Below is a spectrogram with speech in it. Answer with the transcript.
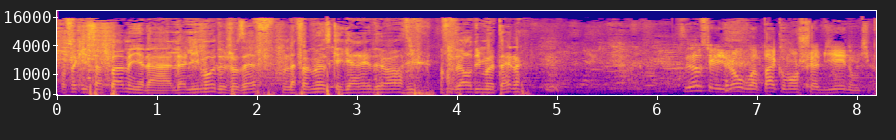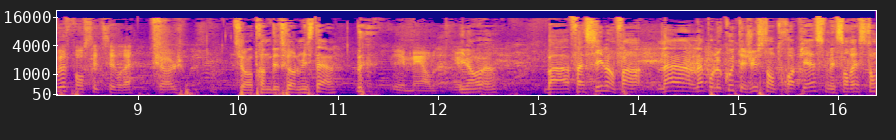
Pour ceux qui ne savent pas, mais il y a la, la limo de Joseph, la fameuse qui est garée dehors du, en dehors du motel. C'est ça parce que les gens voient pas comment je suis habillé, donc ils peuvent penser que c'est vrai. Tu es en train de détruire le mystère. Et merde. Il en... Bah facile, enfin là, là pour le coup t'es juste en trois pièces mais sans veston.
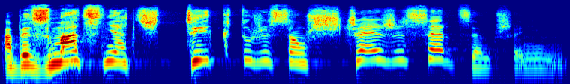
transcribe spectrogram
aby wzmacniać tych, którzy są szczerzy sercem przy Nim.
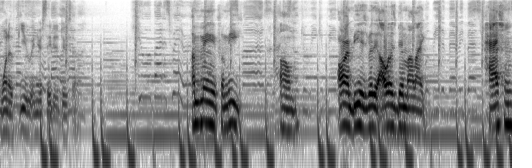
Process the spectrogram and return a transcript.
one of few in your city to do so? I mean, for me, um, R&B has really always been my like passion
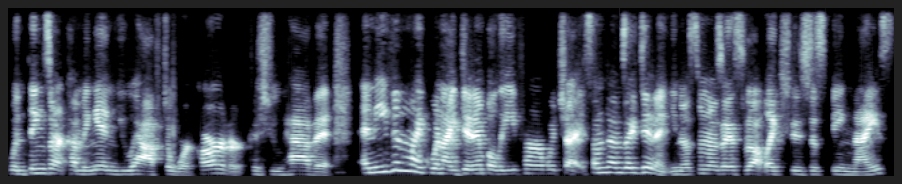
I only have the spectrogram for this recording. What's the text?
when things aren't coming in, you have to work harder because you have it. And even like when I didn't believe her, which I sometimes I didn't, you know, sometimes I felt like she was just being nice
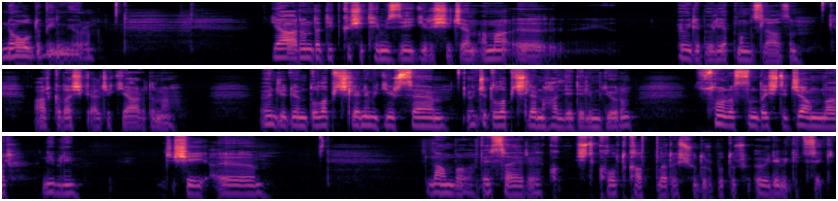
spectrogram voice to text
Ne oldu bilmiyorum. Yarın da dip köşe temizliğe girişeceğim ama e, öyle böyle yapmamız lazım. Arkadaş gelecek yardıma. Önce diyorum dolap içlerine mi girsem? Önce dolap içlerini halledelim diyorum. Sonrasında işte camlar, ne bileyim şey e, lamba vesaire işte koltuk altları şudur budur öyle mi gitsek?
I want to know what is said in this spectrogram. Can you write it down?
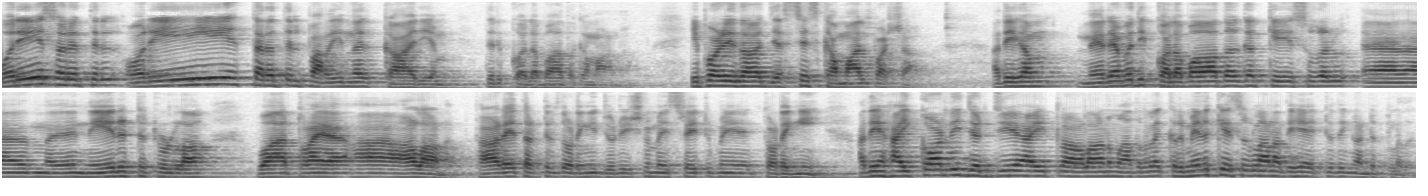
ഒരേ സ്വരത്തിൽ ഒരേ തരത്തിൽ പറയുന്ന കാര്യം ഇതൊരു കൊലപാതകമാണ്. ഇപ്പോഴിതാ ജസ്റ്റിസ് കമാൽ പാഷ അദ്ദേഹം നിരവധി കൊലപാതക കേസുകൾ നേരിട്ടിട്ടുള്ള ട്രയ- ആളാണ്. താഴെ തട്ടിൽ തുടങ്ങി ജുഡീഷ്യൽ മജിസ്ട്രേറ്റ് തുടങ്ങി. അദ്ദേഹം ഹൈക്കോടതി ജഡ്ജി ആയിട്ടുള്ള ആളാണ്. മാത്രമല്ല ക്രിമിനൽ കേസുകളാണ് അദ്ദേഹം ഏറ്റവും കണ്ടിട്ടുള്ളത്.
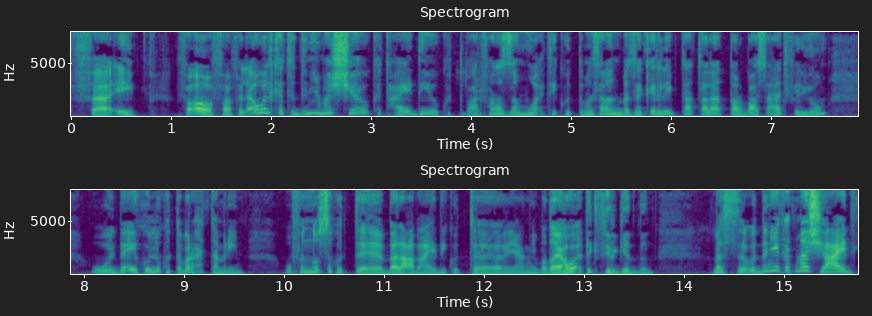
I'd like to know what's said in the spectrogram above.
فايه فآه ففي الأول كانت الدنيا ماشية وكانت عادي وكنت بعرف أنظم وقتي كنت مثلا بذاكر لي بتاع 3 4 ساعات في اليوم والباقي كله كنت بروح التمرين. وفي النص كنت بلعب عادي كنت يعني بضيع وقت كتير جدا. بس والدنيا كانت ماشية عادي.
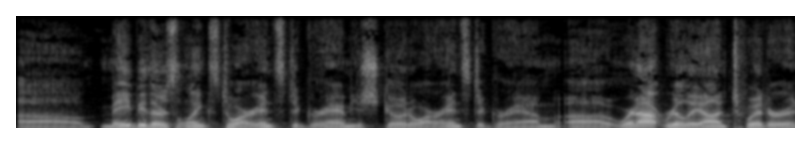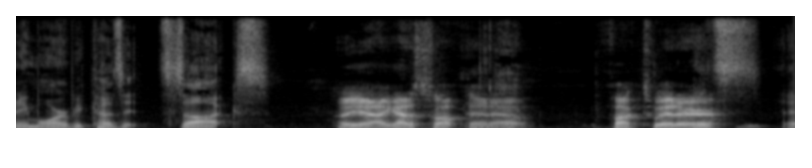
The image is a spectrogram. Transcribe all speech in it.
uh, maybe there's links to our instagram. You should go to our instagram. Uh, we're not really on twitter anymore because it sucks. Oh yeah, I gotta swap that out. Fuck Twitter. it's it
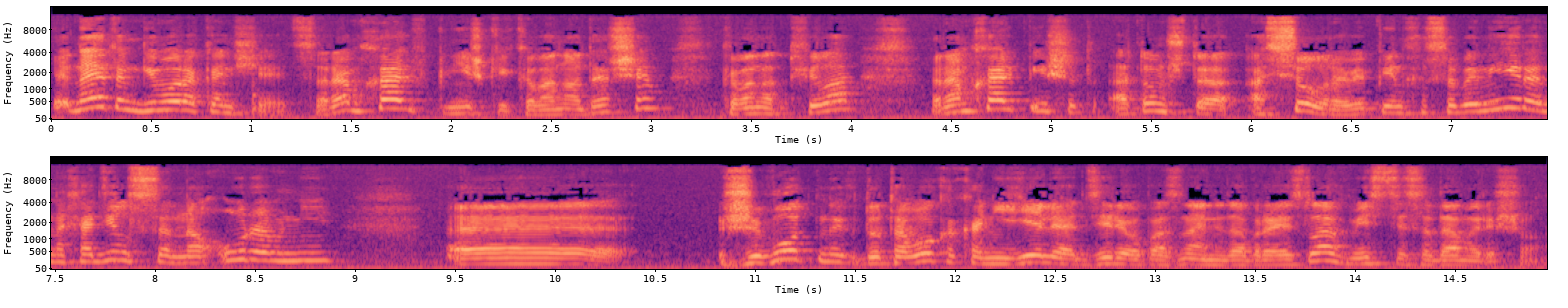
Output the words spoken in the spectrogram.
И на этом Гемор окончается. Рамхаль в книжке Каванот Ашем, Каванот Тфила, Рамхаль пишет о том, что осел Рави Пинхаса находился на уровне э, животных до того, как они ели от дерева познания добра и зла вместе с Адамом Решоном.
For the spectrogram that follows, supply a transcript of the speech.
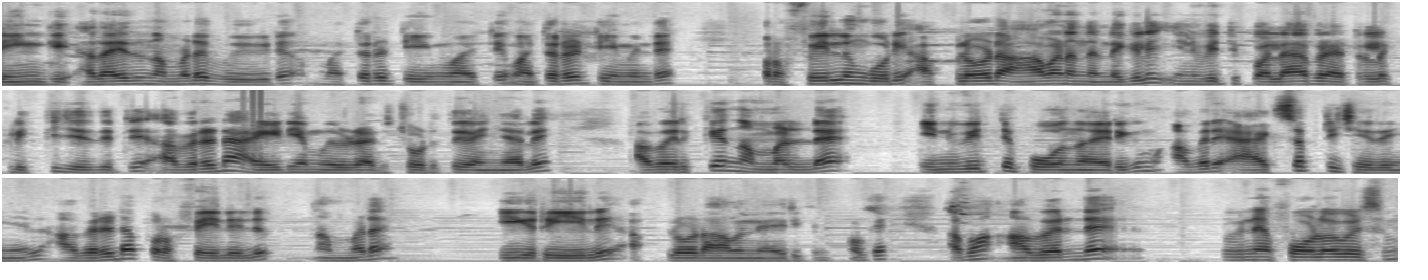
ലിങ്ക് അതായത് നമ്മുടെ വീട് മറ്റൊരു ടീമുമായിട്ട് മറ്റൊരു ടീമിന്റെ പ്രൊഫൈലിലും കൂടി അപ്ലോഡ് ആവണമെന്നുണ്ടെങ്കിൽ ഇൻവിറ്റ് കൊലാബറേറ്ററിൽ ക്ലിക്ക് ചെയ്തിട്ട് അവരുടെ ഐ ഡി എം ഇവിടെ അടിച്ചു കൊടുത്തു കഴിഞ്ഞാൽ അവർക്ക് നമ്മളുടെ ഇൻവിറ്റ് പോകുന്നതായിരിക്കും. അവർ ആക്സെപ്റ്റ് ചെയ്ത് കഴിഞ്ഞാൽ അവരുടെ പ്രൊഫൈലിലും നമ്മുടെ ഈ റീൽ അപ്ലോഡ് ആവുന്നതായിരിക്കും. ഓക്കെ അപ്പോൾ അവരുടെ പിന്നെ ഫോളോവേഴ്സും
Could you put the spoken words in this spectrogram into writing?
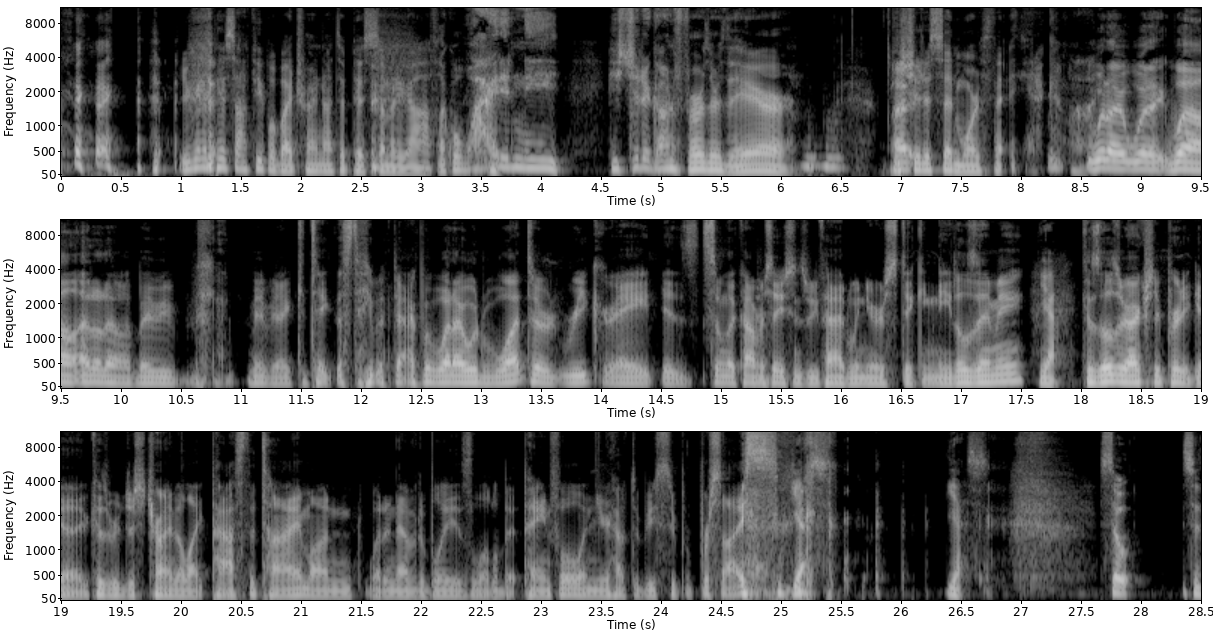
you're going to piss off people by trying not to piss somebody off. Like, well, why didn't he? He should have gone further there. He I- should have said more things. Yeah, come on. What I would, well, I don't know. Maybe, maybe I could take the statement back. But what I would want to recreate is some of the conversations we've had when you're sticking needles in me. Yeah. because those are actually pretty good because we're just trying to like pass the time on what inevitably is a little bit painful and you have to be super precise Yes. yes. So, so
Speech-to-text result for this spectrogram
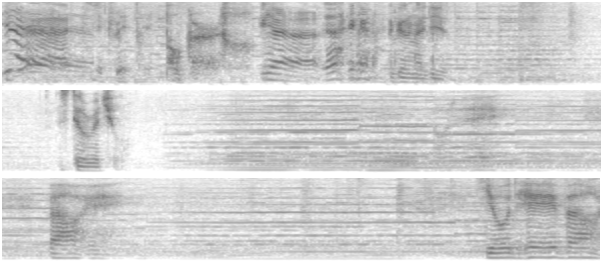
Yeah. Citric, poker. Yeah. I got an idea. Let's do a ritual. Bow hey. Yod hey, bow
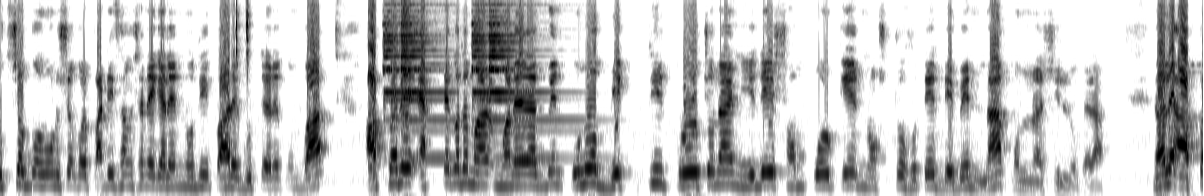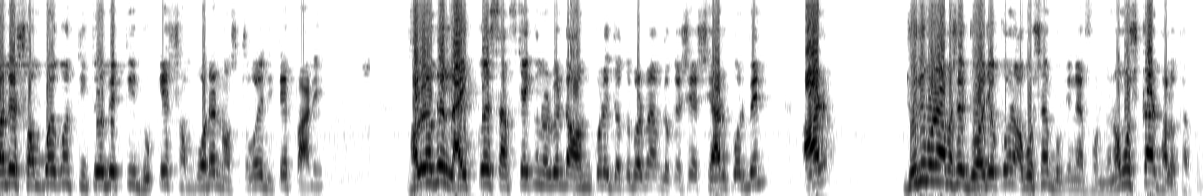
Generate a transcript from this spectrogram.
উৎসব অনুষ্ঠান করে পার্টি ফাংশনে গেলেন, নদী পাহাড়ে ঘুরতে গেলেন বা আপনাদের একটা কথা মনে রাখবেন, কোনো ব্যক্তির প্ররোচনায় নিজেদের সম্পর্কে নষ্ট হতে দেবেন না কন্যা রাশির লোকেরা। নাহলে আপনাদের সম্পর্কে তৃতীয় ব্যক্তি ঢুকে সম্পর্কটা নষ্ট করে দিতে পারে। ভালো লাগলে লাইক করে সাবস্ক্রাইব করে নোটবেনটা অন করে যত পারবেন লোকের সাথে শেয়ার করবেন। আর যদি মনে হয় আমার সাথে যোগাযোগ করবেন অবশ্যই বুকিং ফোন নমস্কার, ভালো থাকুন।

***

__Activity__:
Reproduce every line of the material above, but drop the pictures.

__Output of the exercise__:
Below is a spectrogram with speech in it. Answer with the transcript.
Pour ceux qui ne savent pas, mais il y a la, la limo de Joseph, la fameuse qui est garée dehors du, en dehors du motel. C'est ça parce que les gens voient pas comment je suis habillé, donc ils peuvent penser que c'est vrai. Tu es en train de détruire le mystère. Et merde. Il en... Bah facile, enfin là, là pour le coup t'es juste en trois pièces mais sans veston.
transcribe spectrogram
aby wzmacniać tych, którzy są szczerzy sercem przy Nim.
Process the spectrogram and return a transcript.
one of few in your city to do so? I mean, for me, um, R&B has really always been my like passion
I only have the spectrogram for this recording. What's the text?
when things aren't coming in, you have to work harder because you have it. And even like when I didn't believe her, which I sometimes I didn't, you know, sometimes I felt like she was just being nice
spectrogram voice to text
Ne oldu bilmiyorum. Yarın da dip köşe temizliğe girişeceğim ama e, öyle böyle yapmamız lazım. Arkadaş gelecek yardıma. Önce diyorum dolap içlerine mi girsem? Önce dolap içlerini halledelim diyorum. Sonrasında işte camlar, ne bileyim şey e, lamba vesaire işte koltuk altları şudur budur öyle mi gitsek?
I want to know what is said in this spectrogram. Can you write it down?
ഒരേ സ്വരത്തിൽ ഒരേ തരത്തിൽ പറയുന്ന കാര്യം ഇതൊരു കൊലപാതകമാണ്. ഇപ്പോഴിതാ ജസ്റ്റിസ് കമാൽ പാഷ അദ്ദേഹം നിരവധി കൊലപാതക കേസുകൾ നേരിട്ടിട്ടുള്ള ട്രയ- ആളാണ്. താഴെ തട്ടിൽ തുടങ്ങി ജുഡീഷ്യൽ മജിസ്ട്രേറ്റ് തുടങ്ങി. അദ്ദേഹം ഹൈക്കോടതി ജഡ്ജി ആയിട്ടുള്ള ആളാണ്. മാത്രമല്ല ക്രിമിനൽ കേസുകളാണ് അദ്ദേഹം ഏറ്റവും കണ്ടിട്ടുള്ളത്.
I'd like to know what's said in the spectrogram above.
فايه فآه ففي الأول كانت الدنيا ماشية وكانت عادي وكنت بعرف أنظم وقتي كنت مثلا بذاكر لي بتاع 3 4 ساعات في اليوم والباقي كله كنت بروح التمرين. وفي النص كنت بلعب عادي كنت يعني بضيع وقت كتير جدا. بس والدنيا كانت ماشية عادي.
The image is a spectrogram. Transcribe all speech in it.
uh, maybe there's links to our instagram. You should go to our instagram. Uh, we're not really on twitter anymore because it sucks. Oh yeah, I gotta swap that out. Fuck Twitter. it's it
Output the words spoken in the spectrogram.
И на этом Гемор окончается. Рамхаль в книжке Каванот Ашем, Каванот Тфила, Рамхаль пишет о том, что осел Рави Пинхаса находился на уровне э, животных до того, как они ели от дерева познания добра и зла вместе с Адамом Решоном.
For the spectrogram that follows, supply a transcript of the speech.
ലിങ്ക് അതായത് നമ്മുടെ വീട് മറ്റൊരു ടീമുമായിട്ട് മറ്റൊരു ടീമിന്റെ പ്രൊഫൈലിലും കൂടി അപ്ലോഡ് ആവണമെന്നുണ്ടെങ്കിൽ ഇൻവിറ്റ് കൊലാബറേറ്ററിൽ ക്ലിക്ക് ചെയ്തിട്ട് അവരുടെ ഐ ഡി എം ഇവിടെ അടിച്ചു കൊടുത്തു കഴിഞ്ഞാൽ അവർക്ക് നമ്മളുടെ ഇൻവിറ്റ് പോകുന്നതായിരിക്കും. അവർ ആക്സെപ്റ്റ് ചെയ്ത് കഴിഞ്ഞാൽ അവരുടെ പ്രൊഫൈലിലും നമ്മുടെ ഈ റീൽ അപ്ലോഡ് ആവുന്നതായിരിക്കും. ഓക്കെ അപ്പോൾ അവരുടെ പിന്നെ ഫോളോവേഴ്സും
Could you put the spoken words in this spectrogram into writing?
you're going to piss off people by trying not to piss somebody off. Like, well, why didn't he? He should have gone further there. He I- should have said more things. Yeah, come on. What I would, well, I don't know. Maybe, maybe I could take the statement back. But what I would want to recreate is some of the conversations we've had when you're sticking needles in me. Yeah. because those are actually pretty good because we're just trying to like pass the time on what inevitably is a little bit painful and you have to be super precise Yes. yes. So, so
Speech-to-text result for this spectrogram
Yeah. Citric, poker. Yeah. I got an idea. Let's do a ritual. Bow hey. Yod hey, bow
Generate a transcript from this spectrogram.
উৎসব অনুষ্ঠান করে পার্টি ফাংশনে গেলেন, নদী পাহাড়ে ঘুরতে গেলেন বা আপনাদের একটা কথা মনে রাখবেন, কোনো ব্যক্তির প্ররোচনায় নিজেদের সম্পর্কে নষ্ট হতে দেবেন না কন্যা রাশির লোকেরা। নাহলে আপনাদের সম্পর্কে তৃতীয় ব্যক্তি ঢুকে সম্পর্কটা নষ্ট করে দিতে পারে। ভালো লাগলে লাইক করে সাবস্ক্রাইব করে নোটবেনটা অন করে যত পারবেন লোকের সাথে শেয়ার করবেন। আর যদি মনে হয় আমার সাথে যোগাযোগ করবেন অবশ্যই বুকিং ফোন নমস্কার, ভালো থাকুন।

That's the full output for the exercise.